Odd Wisconsin Archive
The desire to share the happiness found in their own particular faith brought many religious people to Wisconsin. The first was Fr. Rene Menard (1605-1661) who came here in 1661 after Iroquois attacks drove his small flock of Huron converts 1,000 miles west from the St. Lawrence Valley. Setting out from Lake Superior, Menard hiked overland across the Upper Penninsula of Michigan, canoed down the Wisconsin River from Lac Vieux Desert, and met his death at a rapids on the Rib River in Taylor County without reaching his congregation. Over the next 50 years, Menard was followed to Wisconsin by many other Jesuit missionaries.
Protestant missionaries came close on the heels of the first English-speaking settlers.

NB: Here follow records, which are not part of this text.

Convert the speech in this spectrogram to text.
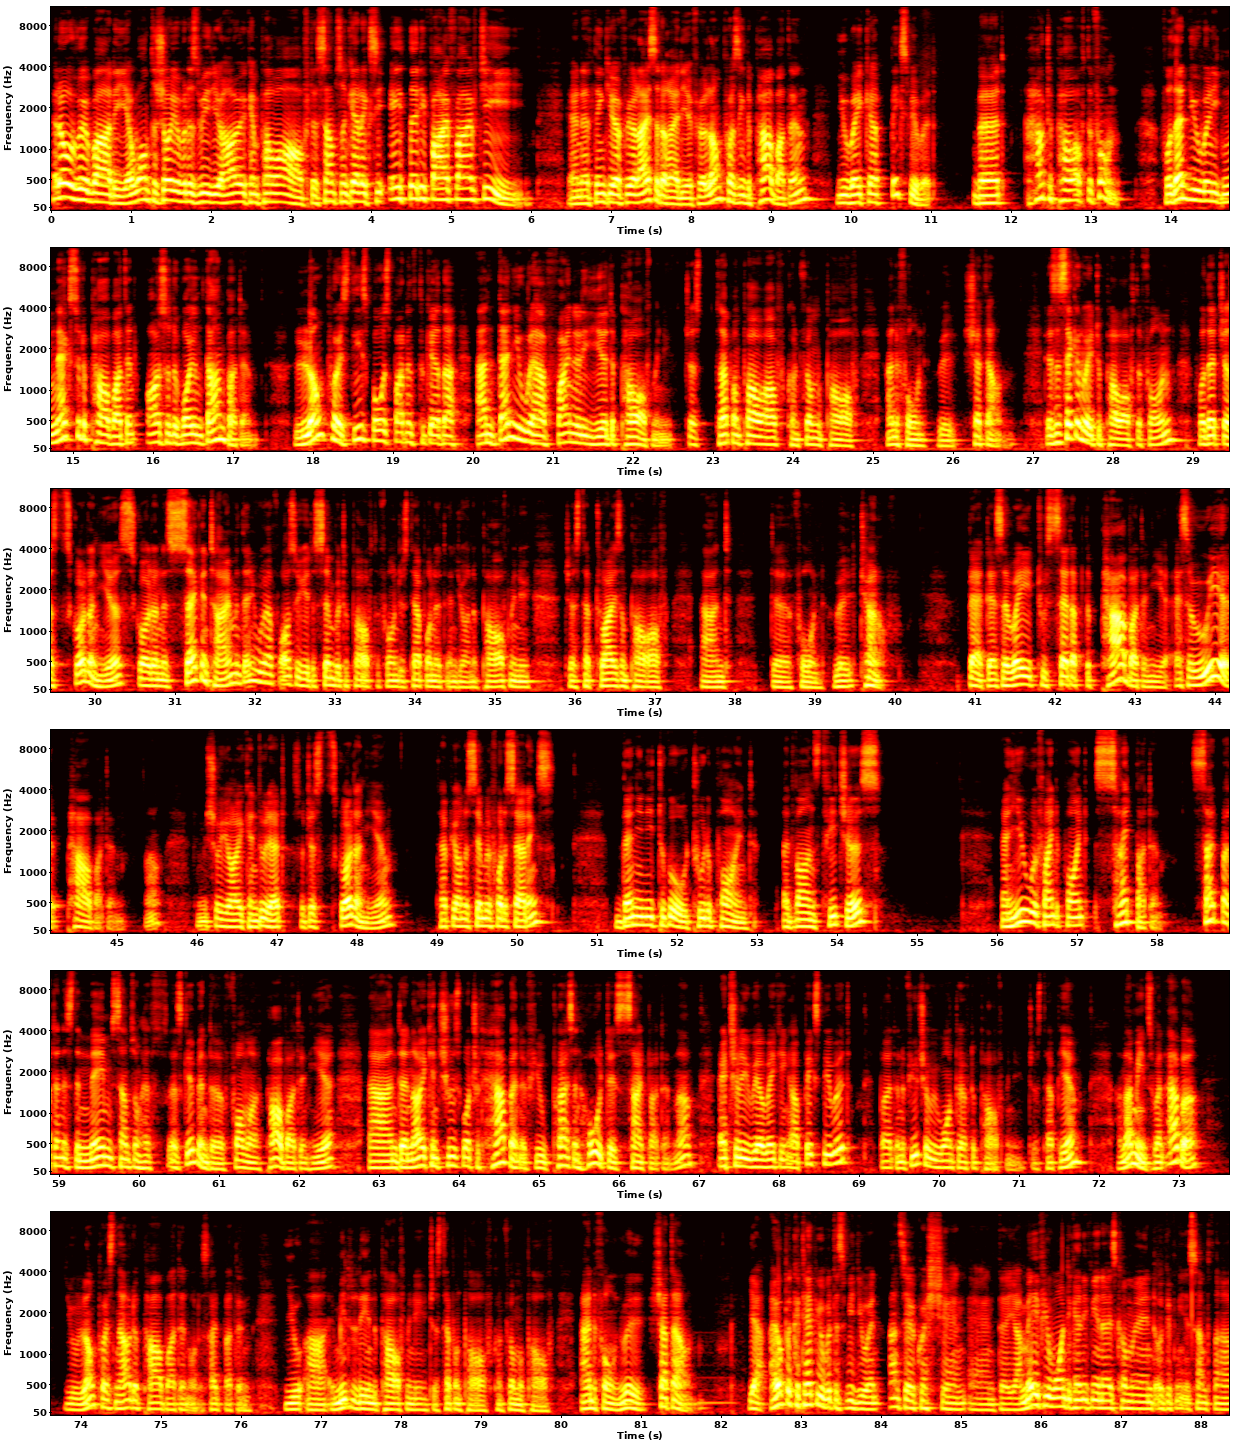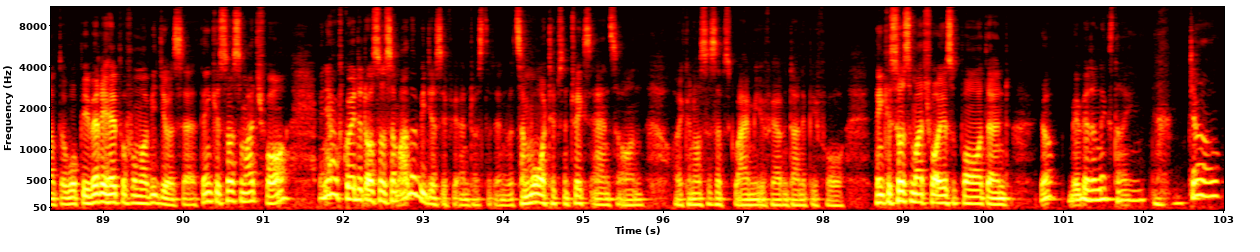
Hello everybody, I want to show you with this video how you can power off the Samsung Galaxy A35 5G. And I think you have realized it already, if you're long pressing the power button, you wake up Bixby with. But how to power off the phone? For that you will need next to the power button also the volume down button. Long press these both buttons together and then you will have finally here the power off menu. Just tap on power off, confirm power off and the phone will shut down. There's a second way to power off the phone. For that, just scroll down here, scroll down a second time, and then you have also here the symbol to power off the phone. Just tap on it and you're on the power off menu. Just tap twice on power off and the phone will turn off. But there's a way to set up the power button here as a real power button. let me show you how you can do that. So just scroll down here, tap here on the symbol for the settings. Then you need to go to the point advanced features and you will find the point side button. Side button is the name Samsung has, has given the former power button here. And uh, now you can choose what should happen if you press and hold this side button. No? Actually, we are waking up Bixby with, but in the future we want to have the power off menu. Just tap here. And that means whenever you long press now the power button or the side button, you are immediately in the power off menu. Just tap on power off, confirm on power off, and the phone will shut down yeah, I hope I could help you with this video and answer your question. And uh, yeah, maybe if you want, you can leave me a nice comment or give me a thumbs up. That would be very helpful for my videos. Uh, thank you so, so much for. And yeah, I've created also some other videos if you're interested in with some more tips and tricks and so on. Or you can also subscribe me if you haven't done it before. Thank you so, so much for your support. And yeah, maybe the next time. Ciao.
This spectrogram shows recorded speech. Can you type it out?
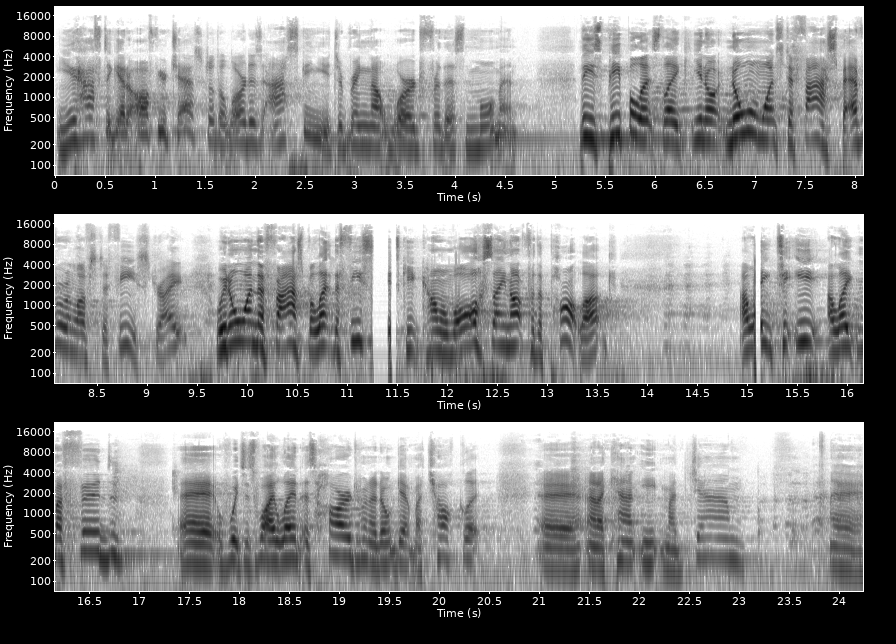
You have to get it off your chest, or the Lord is asking you to bring that word for this moment. These people, it's like, you know, no one wants to fast, but everyone loves to feast, right? We don't want to fast, but let the feast keep coming. We'll all sign up for the potluck I like to eat, I like my food, uh, which is why Lent is hard when I don't get my chocolate uh, and I can't eat my jam. Uh,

Episcopal minister Richard Cadle (1796-1857) arrived in Green Bay in 1829, and Congregational (later Presbyterian) missionary Cutting Marsh (1800-1873) settled at Kaukauna with the Stockbridge in 1830.
Every day this summer we are issuing an entry from Marsh's journal of a trip west in 1834 to visit the Sauk and Fox Indians. He and several Christian elders of the Stockbridge wanted to bring the Gospel and literacy to the Sauk and Fox, who were known for their resistance to white culture. They were not well-received. "The Great Spirit has made us different from the white men and we do not wish to become like them," Marsh was told on July 19th. "We think the white man's religion very good for him and that ours will do as well for us." And when asked if they would welcome learning to read and write, their principal chief, Keokuk, replied that "the Gr[eat] Sp[irit] had given them mouths to speak with and they did not wish to learn to talk on paper."
Most Indians usually listened to visiting missionaries politely for a while before going back to their daily activities and traditional beliefs. For example, Marsh lived for 18 years with the Stockbridge, but less than a third of the tribe became members of his church. Despite their frequent lack of success in making conversions, missionaries provided counsel and medical care to all tribal members who wanted their help, and frequently interceded on a tribe's behalf when traders or government officials tried to exploit them. At the same time, they were always quick to try to "Americanize" their hosts, and at the end of the 19th century often employed brutal methods to try to implant white middle-class values in Indian children.
For a list of the most important missionaries of all faiths who served in Wisconsin, type the word "missionary" in the Keyword box at our online Dictionary of Wisconsin History.
:: Posted in Curiosities on June 19, 2006